- [About this exercise]: Copy every record word for word. The images stay behind.

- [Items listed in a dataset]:
==============================

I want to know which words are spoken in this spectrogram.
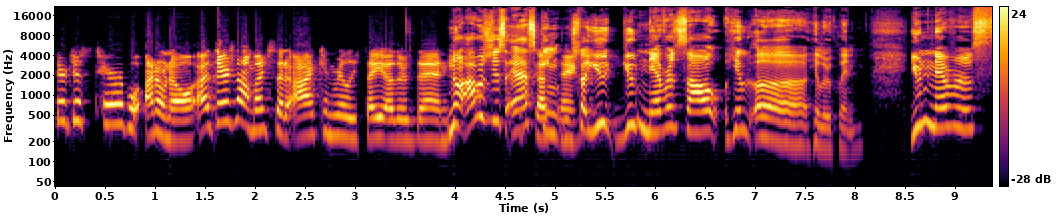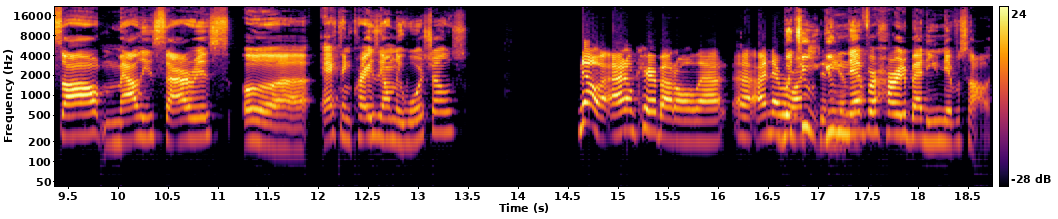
they're just terrible. I don't know. I, there's not much that I can really say other than No, I was just asking. Disgusting. So you you never saw Hil- uh, Hillary Clinton. You never saw Miley Cyrus uh acting crazy on the award shows? No, I don't care about all that. Uh, I never. But you you never that. heard about it. You never saw it.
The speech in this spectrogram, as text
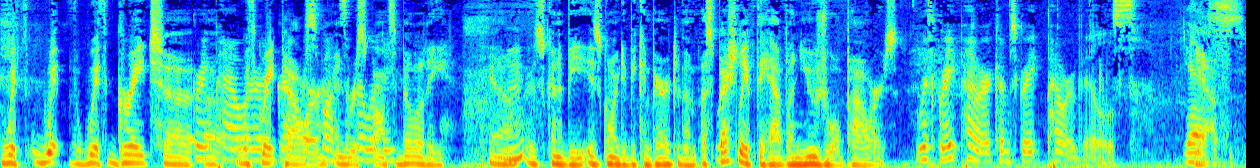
with with with great, uh, Great uh, power with and great great power and responsibility. responsibility. You know, is going to be is going to be compared to them, especially if they have unusual powers. With great power comes great power bills. Yes,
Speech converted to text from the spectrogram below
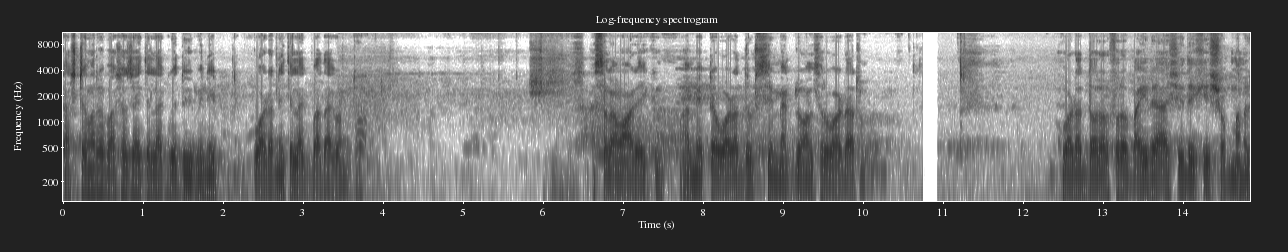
কাস্টমারের বাসা যাইতে লাগবে দুই মিনিট অর্ডার নিতে লাগবে আধা ঘণ্টা। আসসালামু আলাইকুম। আমি একটা অর্ডার ধরছি, ম্যাকডোনাল্ডসের অর্ডার অর্ডার ধরার পরে বাইরে আসি, দেখি সব মানুষ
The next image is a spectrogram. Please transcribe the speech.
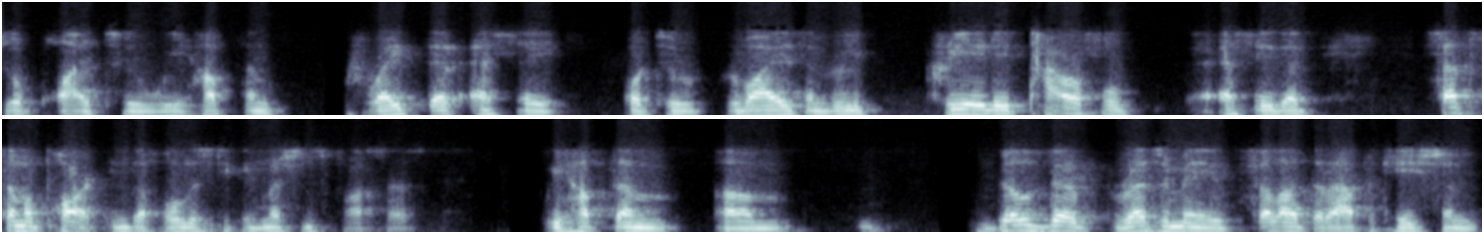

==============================

- [Result]:
I want to know which words are spoken in this spectrogram.
they're just terrible. I don't know. I, there's not much that I can really say other than No, I was just asking. Disgusting. So you you never saw Hil- uh, Hillary Clinton. You never saw Miley Cyrus uh acting crazy on the award shows? No, I don't care about all that. Uh, I never. But you you never that. heard about it. You never saw it.
The speech in this spectrogram, as text
with with with great, uh, Great uh, power with and great great power and responsibility. responsibility. You know, is going to be is going to be compared to them, especially if they have unusual powers. With great power comes great power bills. Yes,
Speech converted to text from the spectrogram below
কাস্টমারের বাসা যাইতে লাগবে দুই মিনিট অর্ডার নিতে লাগবে আধা ঘণ্টা। আসসালামু আলাইকুম। আমি একটা অর্ডার ধরছি, ম্যাকডোনাল্ডসের অর্ডার অর্ডার ধরার পরে বাইরে আসি, দেখি সব মানুষ
The next image is a spectrogram. Please transcribe the speech.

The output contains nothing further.